“Brown as the colour of cheap labour continues on a global scale… brown bodies undertake the work that white and older immigrant Americans refuse to do (and those black slaves were forced to do in previous centuries).

These are low-skill, labour-intensive jobs in unforgiving climates,” he says, but also that these are not limited to the Western nations but also in the more affluent parts of Asia itself too.

“This is now our destiny as brown people. Our labour is needed, but citizenship is denied; our presence as Muslims or religious minorities is offered as an example of the tolerant, diverse societies in which we live, but we continue to be feared,” says Al Solaylee.

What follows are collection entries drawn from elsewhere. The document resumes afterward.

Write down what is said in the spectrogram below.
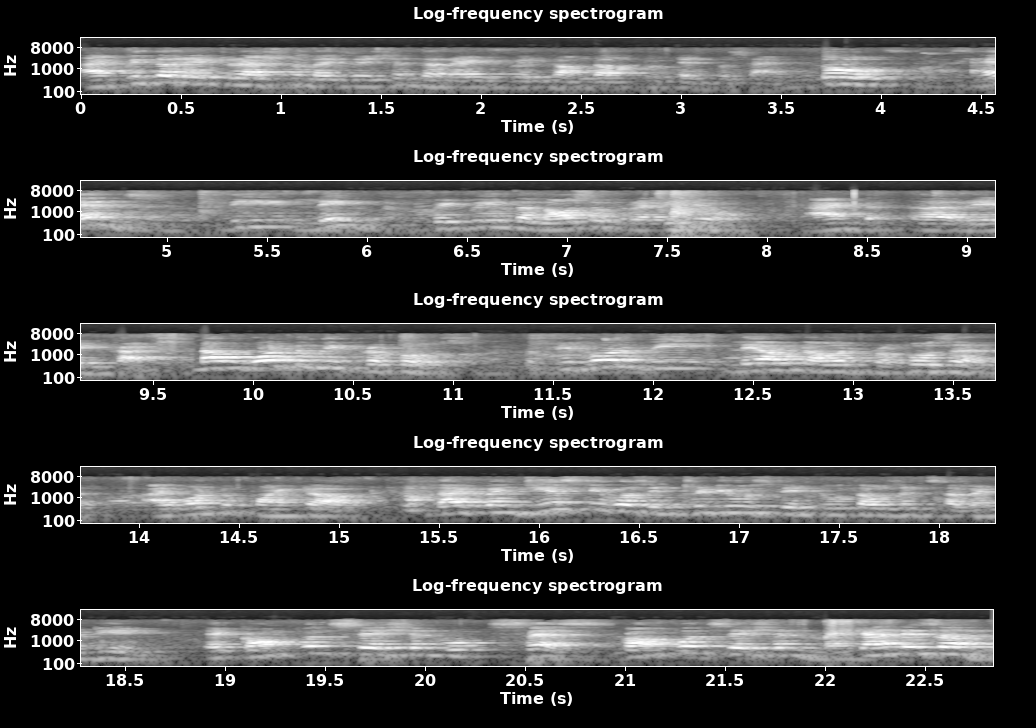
And with the rate rationalization, the rate will come down to 10%. So hence, the link between the loss of revenue and uh, rate cuts. Now, what do we propose? Before we lay out our proposal, I want to point out that when GST was introduced in 2017, a compensation cess, compensation mechanism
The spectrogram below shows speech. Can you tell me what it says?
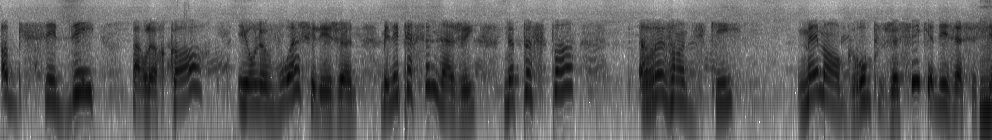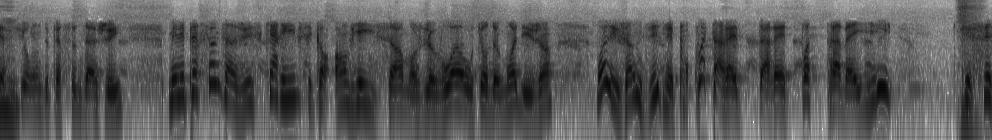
obsédés par leur corps, et on le voit chez les jeunes. Mais les personnes âgées ne peuvent pas revendiquer même en groupe, je sais qu'il y a des associations de personnes âgées, mais les personnes âgées, ce qui arrive, c'est qu'en vieillissant, moi je le vois autour de moi des gens, moi les gens me disent, mais pourquoi t'arrêtes, t'arrêtes pas de travailler? Que c'est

And there is no difference whether this is deliberate or mistaken as he goes to cite the cases of the racist slurs on Sikh volunteers feeding the homeless in Manchester in the wake of the May 2017 terror attack, or the fatal shooting of Indian techie Srinivas Kuchibhotla in the US in February 2017 by an American who thought he and his friend were Iranians and screaming at them to “get out of his country”.

Al Solaylee contends we think of brown as a “continuum, a grouping — a metaphor, even — for the millions of darker-skinned people who, in broad historical terms, have missed out on the economic and political gains of the post-mobility, equality and freedom”. They are now living, he says, among former colonial masters where they are “transforming themselves from nameless individuals with swarthy skins into neighbours, co-workers and friends”.

You may also like: List of 50 People who have affected Hinduism in a Negative Manner 

And it is their story he tells — both in their homes from the Philippines to Sri Lanka and workplaces from Hong Kong to the Gulf as well as Western Europe and North America.

Al Solaylee, however, starts with first recounting his own childhood experience on learning he is brown after seeing an English movie featuring a white child and coming to terms with “brownness” in his journeys around the world and interactions with other browns (fairness creams figure largely as well as the concern that he settle down) as well as Brown’s significance in nature and culture.

He then takes up the human obsession with race, despite the concept being debunked, except in politics before his exploration of the experiences and consequences of being brown around the world.

A stirring travelogue, incisive social and political comment and a passionate cry to rise above unavoidable consequences of geography and genes, this invaluable work rises in importance beyond its subject to be a seminal guide to the world today — and what it will soon be — particularly the US. IANS